* Task objective
Below are the records. List every line holding the word "transcript".

* Dataset excerpts

= = =

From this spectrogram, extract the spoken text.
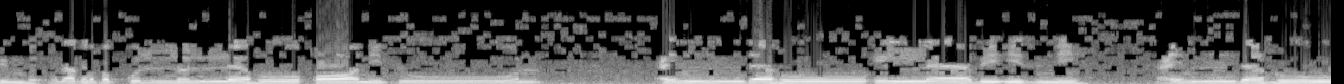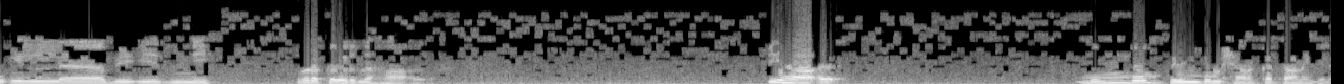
പിമ്പ് ഉദാഹരണത്തിനിപ്പോ കുല്ലുല്ലഹു ഖാനിതൂൻ عنده إلا بإذنه عنده إلا بإذنه ഇവിടൊക്കെ വരുന്ന ഹാ ഈ ഹാ മുമ്പും പിമ്പും ഷർക്കത്താണെങ്കിൽ.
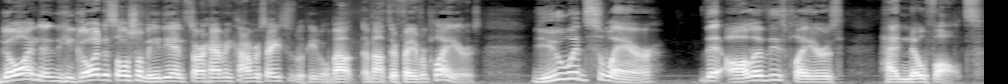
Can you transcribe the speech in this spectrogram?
Go on to you go onto social media and start having conversations with people about about their favorite players. You would swear that all of these players had no faults.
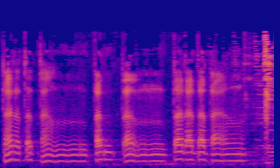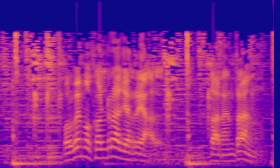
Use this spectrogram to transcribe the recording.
taratatán, tan, taratatán. Volvemos con Raya Real. Tarantán.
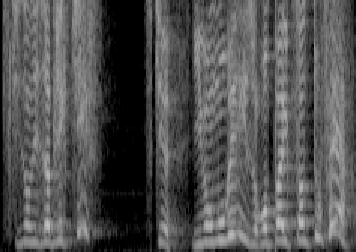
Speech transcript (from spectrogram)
Parce qu'ils ont des objectifs. Parce qu'ils vont mourir, ils n'auront pas eu le temps de tout faire.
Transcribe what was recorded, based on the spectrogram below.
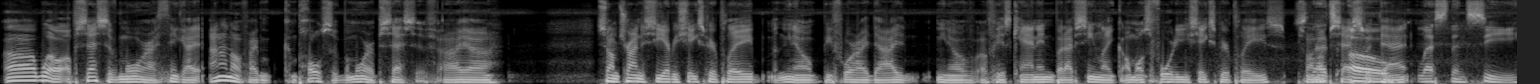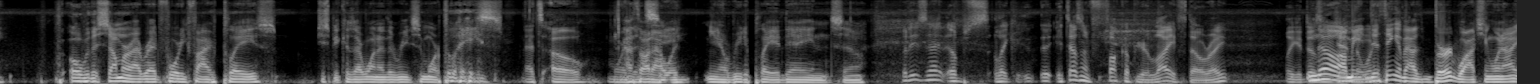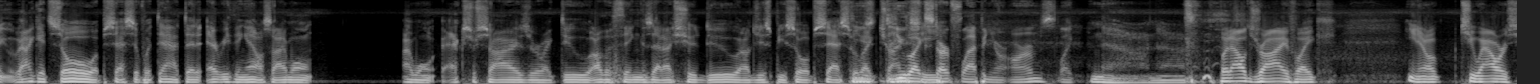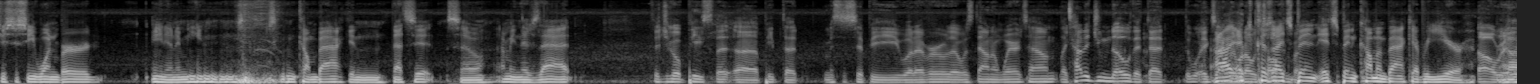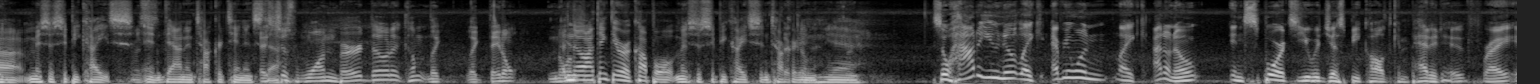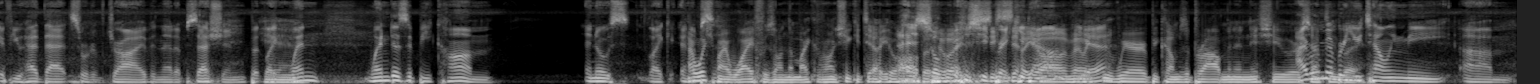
Uh, well, obsessive more. I think I. I don't know if I'm compulsive, but more obsessive. I. uh So I'm trying to see every Shakespeare play. You know, before I died. You know, of his canon. But I've seen like almost 40 Shakespeare plays, so, I'm that's obsessed O with that. less than C. Over the summer, I read 45 plays, just because I wanted to read some more plays. That's O. More I than thought I C. would, you know, read a play a day, and so. But is that obs- like it it doesn't fuck up your life though, right? Like it doesn't. No, get I mean way- the thing about bird watching when I I get so obsessive with that that everything else I won't I won't exercise or like do other things that I should do. I'll just be so obsessed Do with you, like do you to like see- start flapping your arms? Like, No, no. but I'll drive like you know two hours just to see one bird. You know what I mean? and come back and that's it. So I mean, there's that. Did you go piece that uh, peep that Mississippi whatever that was down in Waretown? Like, how did you know that that exactly what I was Because talking it's about? been it's been coming back every year. Oh, really? Uh, Mississippi kites Mississippi. and down in Tuckerton and stuff. It's just one bird though that come like like they don't. Norm- No, I think there were a couple Mississippi kites in Tuckerton. Yeah. so how do you know? Like, everyone, like, I don't know. In sports, you would just be called competitive, right? If you had that sort of drive and that obsession. But like, Yeah. when, when does it become an like? An I wish my wife was on the microphone. She could tell you all. The she'll- way- she'd break you down, all about, like, yeah. where it becomes a problem and an issue. Or I remember you telling me. Um,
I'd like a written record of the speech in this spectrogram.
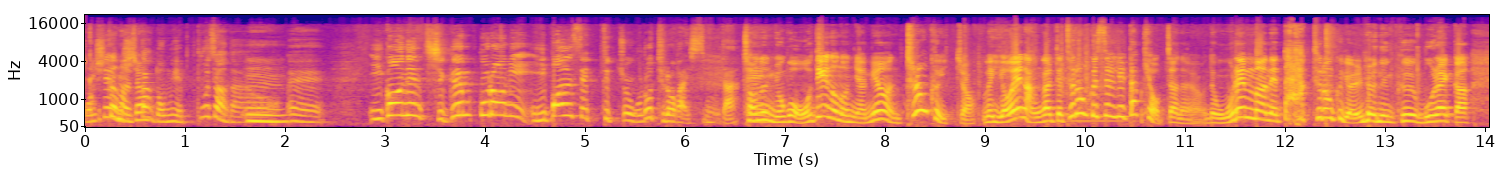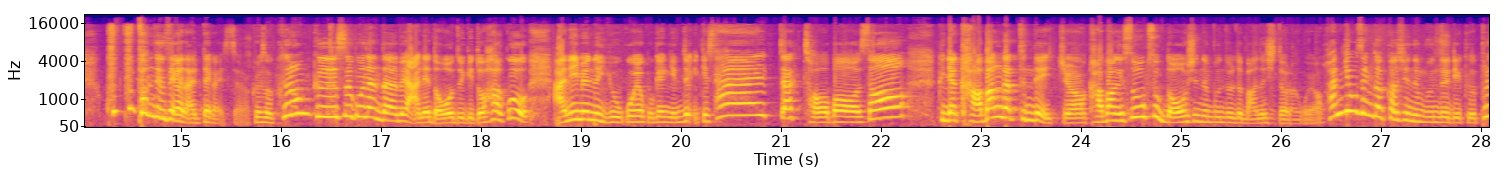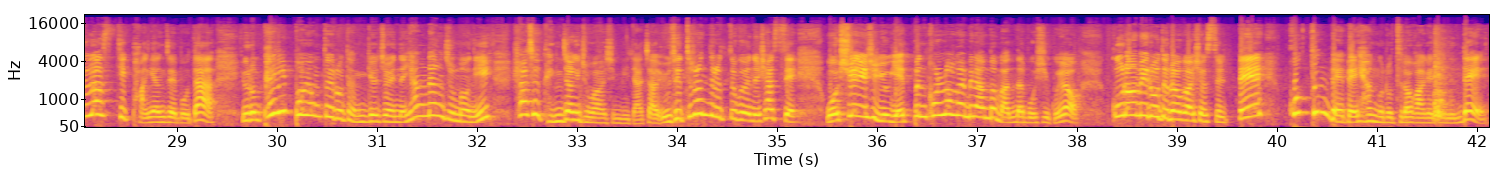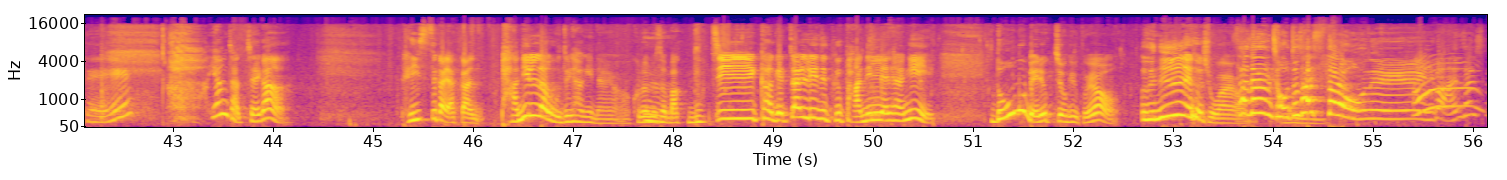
워시앤? 딱 너무 예쁘잖아요. 음. 예. 이거는 지금 꾸러미 2번 세트 쪽으로 들어가 있습니다. 저는 예. 요거 어디에 넣어놓냐면 트렁크 있죠. 왜 여행 안 갈 때 트렁크 쓸 일 딱히 없잖아요. 근데 오랜만에 딱 트렁크 열면은 그 뭐랄까 쿡쿡한 냄새가 날 때가 있어요. 그래서 트렁크 쓰고 난 다음에 안에 넣어두기도 하고 아니면은 요거요 고객님들 이렇게 살짝 접어서 그냥 가방 같은 데 있죠. 가방에 쏙쏙 넣으시는 분들도 많으시더라고요. 환경 생각하시는 분들이 그 플라스틱 방향제보다 이런 페이퍼 형태로 담겨져 있는 향당 주머니 샷을 굉장히 좋아하십니다. 자, 요새 트렌드로 뜨고 있는 샷의 워시앤유시 요 예쁜 컬러감이라 한번 만나보시고요. 꾸러미로 들어가셨을 때 코튼 베베 향으로 들어가게 되는데 네. 향 자체가 베이스가 약간 바닐라 우드 향이 나요. 그러면서 음. 막 묵직하게 잘리는 그 바닐라 향이 너무 매력적이고요. 은은해서 좋아요. 사장님 저도 샀어요 오늘. 이거 안 샀으면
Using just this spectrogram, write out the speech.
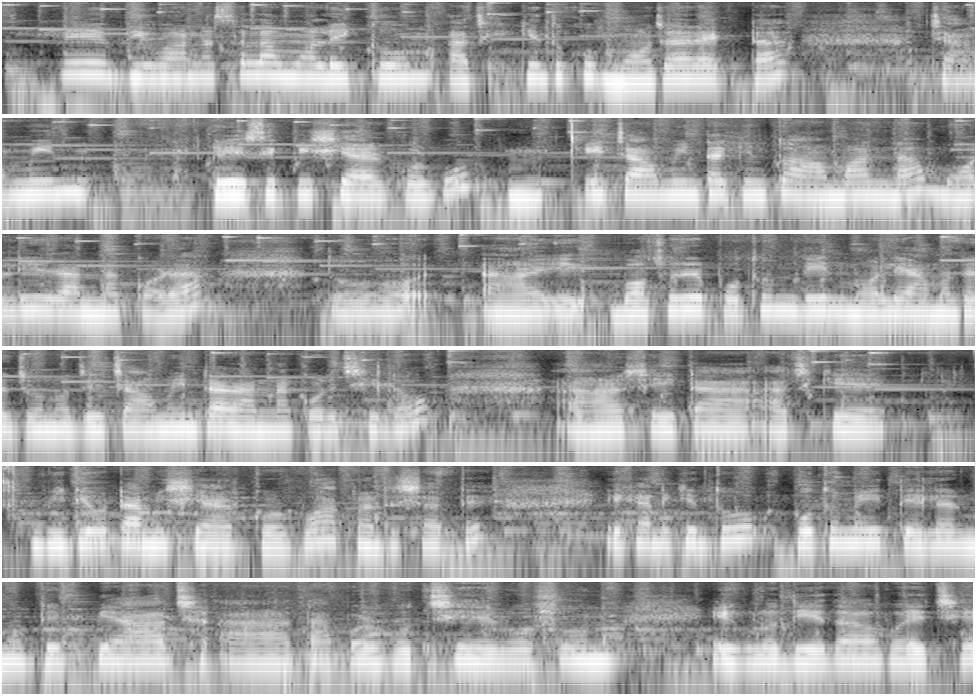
হে ভিওয়ান আসসালামু আলাইকুম। আজকে কিন্তু খুব মজার একটা চাউমিন রেসিপি শেয়ার করব। এই চাউমিনটা কিন্তু আমার না মলির রান্না করা। তো এই বছরের প্রথম দিন মলে আমাদের জন্য যে চাউমিনটা রান্না করেছিল সেইটা আজকে ভিডিওটা আমি শেয়ার করব আপনাদের সাথে। এখানে কিন্তু প্রথমেই তেলের মধ্যে পেঁয়াজ তারপর হচ্ছে রসুন এগুলো দিয়ে দেওয়া হয়েছে।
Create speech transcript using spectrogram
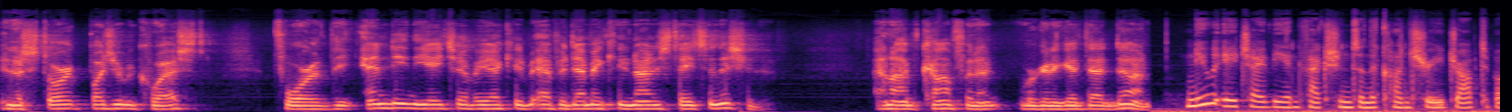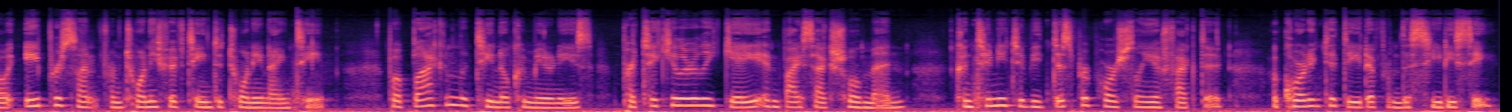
in historic budget request for the Ending the HIV Epidemic in the United States initiative. And I'm confident we're going to get that done. New HIV infections in the country dropped about 8% from 2015 to 2019 but Black and Latino communities, particularly gay and bisexual men, continue to be disproportionately affected, according to data from the CDC,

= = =

* Final answer
Speech transcript (from spectrogram)
Create speech transcript using spectrogram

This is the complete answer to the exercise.